WHAT IS NEEDED -> Beginning at the line containing "Language, sex, age, state, district, area, speech", give again every line through the end of the data, unchanged and with both ends included. Drop any pictures.

START MATERIAL PROVIDED

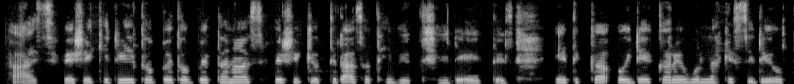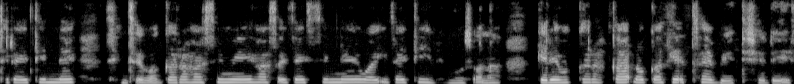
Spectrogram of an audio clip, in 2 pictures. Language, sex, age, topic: Gamo, male, 18-24, government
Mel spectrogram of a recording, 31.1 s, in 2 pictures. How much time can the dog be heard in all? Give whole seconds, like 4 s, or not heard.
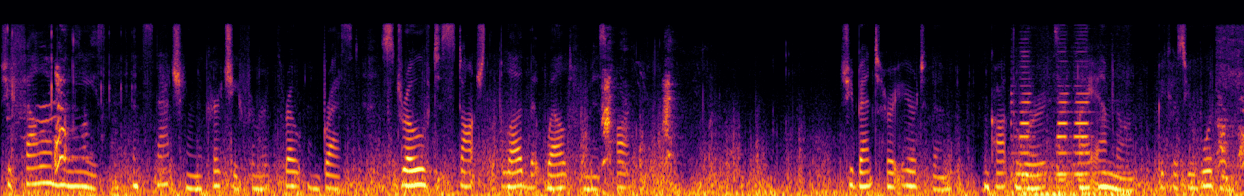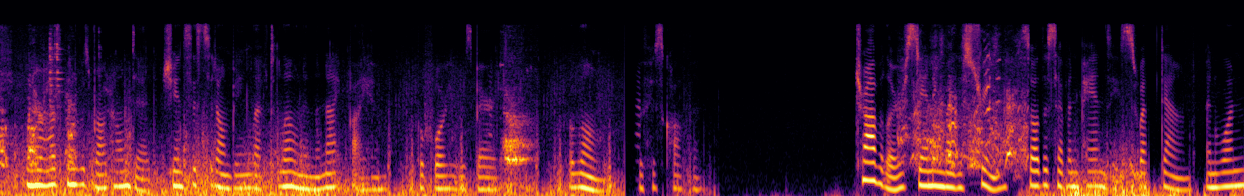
7 s.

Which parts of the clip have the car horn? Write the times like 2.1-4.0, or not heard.
12.6-14.2.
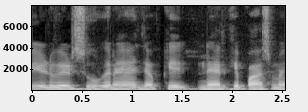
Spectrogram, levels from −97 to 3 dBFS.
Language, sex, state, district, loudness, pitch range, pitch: Hindi, male, Bihar, West Champaran, -18 LUFS, 135-150 Hz, 145 Hz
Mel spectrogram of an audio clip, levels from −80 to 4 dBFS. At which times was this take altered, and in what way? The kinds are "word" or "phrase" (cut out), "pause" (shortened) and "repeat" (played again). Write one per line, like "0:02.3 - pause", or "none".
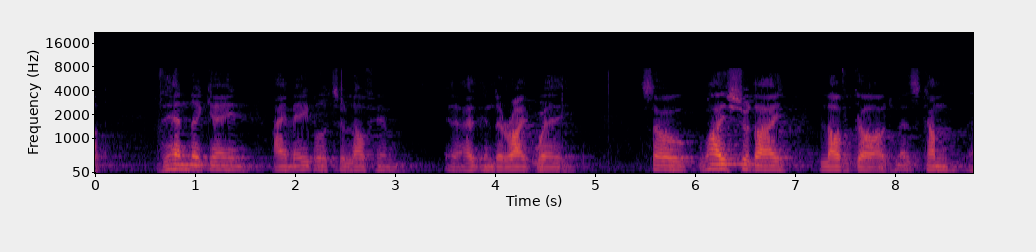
none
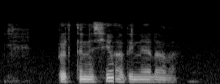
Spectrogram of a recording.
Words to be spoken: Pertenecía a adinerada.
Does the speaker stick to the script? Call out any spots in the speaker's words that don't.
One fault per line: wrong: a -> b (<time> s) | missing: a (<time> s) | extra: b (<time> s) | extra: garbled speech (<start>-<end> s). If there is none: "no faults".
no faults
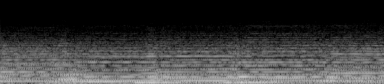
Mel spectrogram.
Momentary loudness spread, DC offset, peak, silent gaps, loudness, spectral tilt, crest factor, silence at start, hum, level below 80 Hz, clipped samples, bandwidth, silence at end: 4 LU; under 0.1%; -8 dBFS; none; -21 LUFS; -9 dB/octave; 12 dB; 0 s; none; -32 dBFS; under 0.1%; 7 kHz; 0 s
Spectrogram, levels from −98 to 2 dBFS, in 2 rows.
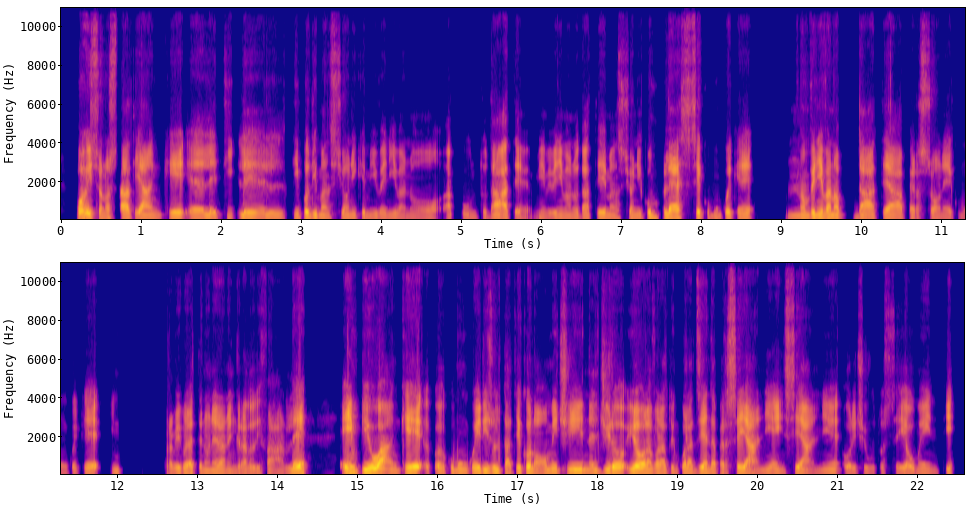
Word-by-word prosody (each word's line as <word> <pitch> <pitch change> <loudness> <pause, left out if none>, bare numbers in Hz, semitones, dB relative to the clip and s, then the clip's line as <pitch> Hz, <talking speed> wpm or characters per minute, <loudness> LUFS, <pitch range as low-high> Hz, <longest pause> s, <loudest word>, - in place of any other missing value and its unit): Poi 235 - +5
sono 150 -1 -7
stati 145 -1 -1
anche, 140 0 -1
ehm, 135 -1 -4
le 135 0 -4
ti 180 +6 -16
le 140 -1 -1
il 130 -1 -8
tipo 175 -3 0
di 140 -1 -3
mansioni 135 0 -9
che 130 - -12
mi 130 0 -13
venivano 130 -1 -13
appunto 65 -1 -15
date. - - -4
Mi - - -15
venivano 135 +1 -9
date 135 +1 -5
mansioni 135 0 -10
complesse, 140 +2 0
comunque 145 0 -6
che 135 0 -5 0.4
non 130 0 -6
venivano 140 0 +1
date 135 -2 -3
a 130 -1 -2
persone, 130 0 -12
comunque, 125 +1 -19
che 130 -1 -4
in 135 -1 -12 0.5
tra 130 - -12
virgolette, 130 -2 -3
“non 135 0 -7
erano 130 0 -3
in 130 - -9
grado 130 0 -8
di 130 - -10
farle”; 130 +2 +3 0.4
e - - +8
in 225 -1 +6
più 160 +1 +10
anche 155 +1 +7
c 140 - -4
comunque, 135 0 -3
i - - +6
risultati 135 -1 -2
economici. 145 0 +1
Nel 135 -1 -5
giro 150 +1 +4
io 160 0 +8
ho - - +8
lavorato 140 -1 -2
in 135 - -13
quell'azienda 140 0 -2
per 130 -1 -11
6 150 +4 +1
anni 145 0 -2
e 140 - -2
in 135 - -3
6 150 - -2
anni 135 +2 -5
ho - - -11
ricevuto 130 0 -14
6 130 - -11
aumenti. 125 0 -6
135 Hz, 180 wpm, -21 LUFS, 130-145 Hz, 0.5 s, più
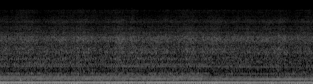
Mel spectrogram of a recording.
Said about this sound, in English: we landed in Daru, the capital of Western Province, Papua New Guinea, we boarded a small boat that would take us and 10 other passengers up the Fly River, down the Bituri River, and drop us off at a footpath from which we could walk to Limol Village.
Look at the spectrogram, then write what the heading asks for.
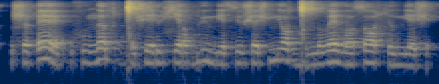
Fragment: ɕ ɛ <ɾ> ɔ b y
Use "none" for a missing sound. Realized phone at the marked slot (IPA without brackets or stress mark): ɾ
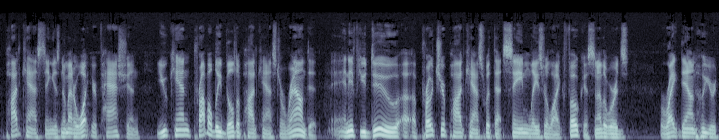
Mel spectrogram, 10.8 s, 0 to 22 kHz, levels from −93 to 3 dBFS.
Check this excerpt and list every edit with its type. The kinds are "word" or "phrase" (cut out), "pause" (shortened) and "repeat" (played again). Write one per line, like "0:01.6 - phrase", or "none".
0:02.1 - pause
0:04.9 - pause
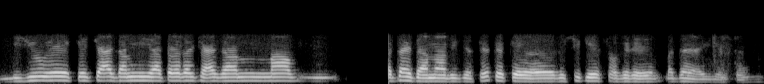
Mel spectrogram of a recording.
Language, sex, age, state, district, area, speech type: Gujarati, male, 45-60, Gujarat, Ahmedabad, urban, conversation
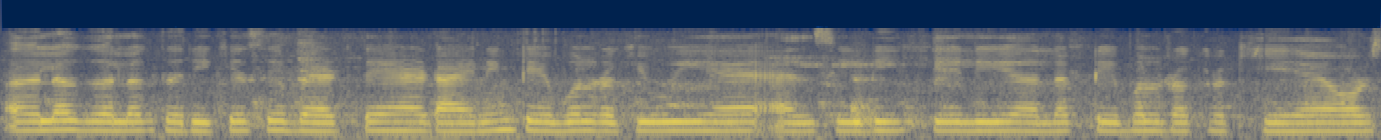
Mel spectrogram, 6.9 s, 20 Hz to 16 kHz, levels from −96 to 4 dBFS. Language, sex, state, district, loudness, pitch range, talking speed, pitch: Hindi, female, Rajasthan, Bikaner, -16 LUFS, 195-205 Hz, 180 wpm, 200 Hz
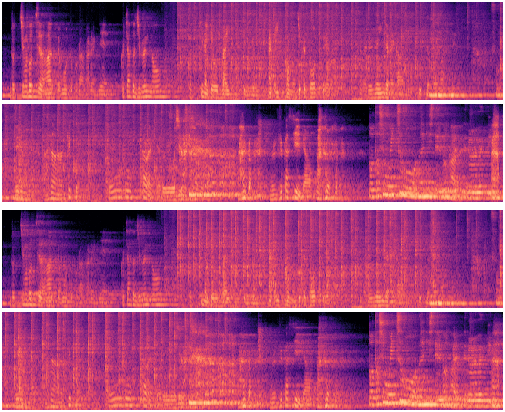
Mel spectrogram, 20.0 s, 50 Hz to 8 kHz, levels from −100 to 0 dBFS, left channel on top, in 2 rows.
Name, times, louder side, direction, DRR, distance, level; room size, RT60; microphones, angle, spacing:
voice 1, 0.2-3.2 3.7-4.6 4.8-6.7 7.1-9.1 10.3-16.9 19.0-19.2 19.8-20.0, left 2 dB, 65° left, 8 dB, 1.7 m, -25 dB
Tap, 3.2-14.5, right 4 dB, 65° right, 3.8 m, -29 dB
voice 2, 8.5-8.8 9.4-9.6 9.9-10.2 13.7-14.7 17.4-20.0, right 1 dB, 30° right, 0 dB, 4.7 m, -17 dB
28.5 x 19.5 x 8.8 m, 2.4 s
head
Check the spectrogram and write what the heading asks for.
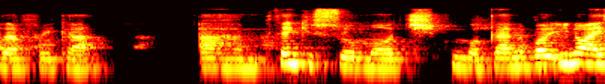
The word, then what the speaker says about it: Mokgano: It's Mokgano. It's the KG. It's together.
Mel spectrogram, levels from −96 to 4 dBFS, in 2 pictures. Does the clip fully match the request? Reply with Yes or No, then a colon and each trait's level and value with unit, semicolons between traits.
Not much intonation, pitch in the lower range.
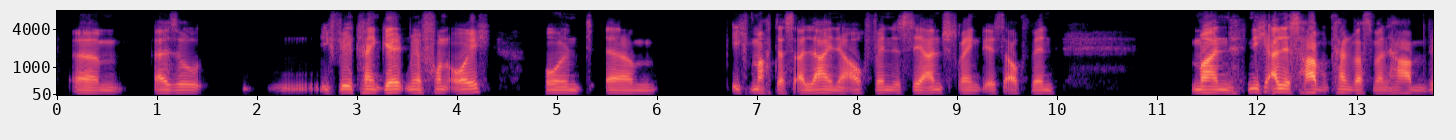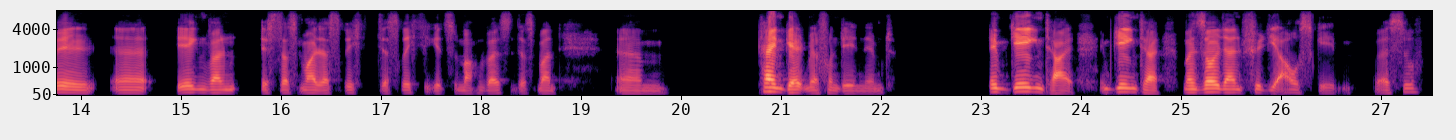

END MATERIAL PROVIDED

ANSWER ->
Language, sex, age, state, district, area, speech type: Gujarati, male, 45-60, Gujarat, Ahmedabad, urban, conversation
Mel spectrogram, 6.9 s, 20 Hz to 16 kHz, levels from −96 to 4 dBFS. Language, sex, state, district, loudness, pitch range, talking speed, pitch: Hindi, female, Rajasthan, Bikaner, -16 LUFS, 195-205 Hz, 180 wpm, 200 Hz
Mel spectrogram, 20.0 s, 50 Hz to 8 kHz, levels from −100 to 0 dBFS, left channel on top, in 2 rows.
Name, times, louder side, direction, DRR, distance, level; room size, RT60; microphones, angle, spacing:
voice 1, 0.2-3.2 3.7-4.6 4.8-6.7 7.1-9.1 10.3-16.9 19.0-19.2 19.8-20.0, left 2 dB, 65° left, 8 dB, 1.7 m, -25 dB
Tap, 3.2-14.5, right 4 dB, 65° right, 3.8 m, -29 dB
voice 2, 8.5-8.8 9.4-9.6 9.9-10.2 13.7-14.7 17.4-20.0, right 1 dB, 30° right, 0 dB, 4.7 m, -17 dB
28.5 x 19.5 x 8.8 m, 2.4 s
head
Check the spectrogram and write what the heading asks for.
The word, then what the speaker says about it: Mokgano: It's Mokgano. It's the KG. It's together.
Mel spectrogram, levels from −96 to 4 dBFS, in 2 pictures. Does the clip fully match the request? Reply with Yes or No, then a colon and each trait's level and value with unit, semicolons between traits.
Not much intonation, pitch in the lower range.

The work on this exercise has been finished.